DDD as he was known, was one of the last and perhaps greatest photojournalist of the twentieth century. He was the equal of Margaret Bourke-White, Alfred Eisenstaedt, Eugene Smith. He died 102 years old and gave away all his possessions a few years before 2008, living in a French villa at a hill overseeing Cannes.
Some of his possessions were a handful of Leica cameras. He became famous within the photographic world because he selected the newly discovered Nikkor lenses above the Leitz designs. He presumably had the Nikkor lens mounts adapted for his Leica cameras. The content of his pictures were less important than this technical detail. He was however a photographer of the old school who was more interested in taking pictures than talking technically or artistically about them. His pictures were grainy and gritty, probably made with Kodak Tri-X pushed to the limit.
His selection of the Nikkor lenses was a topic of high importance. When a working photographer of his standing threw away the Leitz designs, there must be a garin of truth. Crawley claimed that the Japanese optical designers favoured a high contrast at low frequencies, where as the German counterparts favoured the low contrast at high frequencies, because this was better suited to the new colour films with the finely graded colour hues.
Most Zeiss MTF measurements of older Japanese lenses indicate that this conclusion is not correct: the older Japanese lenses show a low contrast at low frequencies and an even lower contrast at high frequencies. It might be the case that Japanese designs had a (relatively) high contrast at the medium frequencies, precisely where the Kodak Tri-X emulsion showed its best performance.
It is an intriguing problem.

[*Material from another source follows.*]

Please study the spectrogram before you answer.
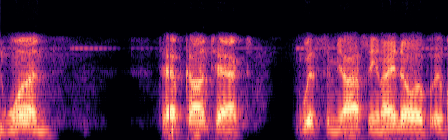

The historical discussion indicates that the eye is easily fooled and that the MTF values do not show the proper optical performance the human brain appreciates.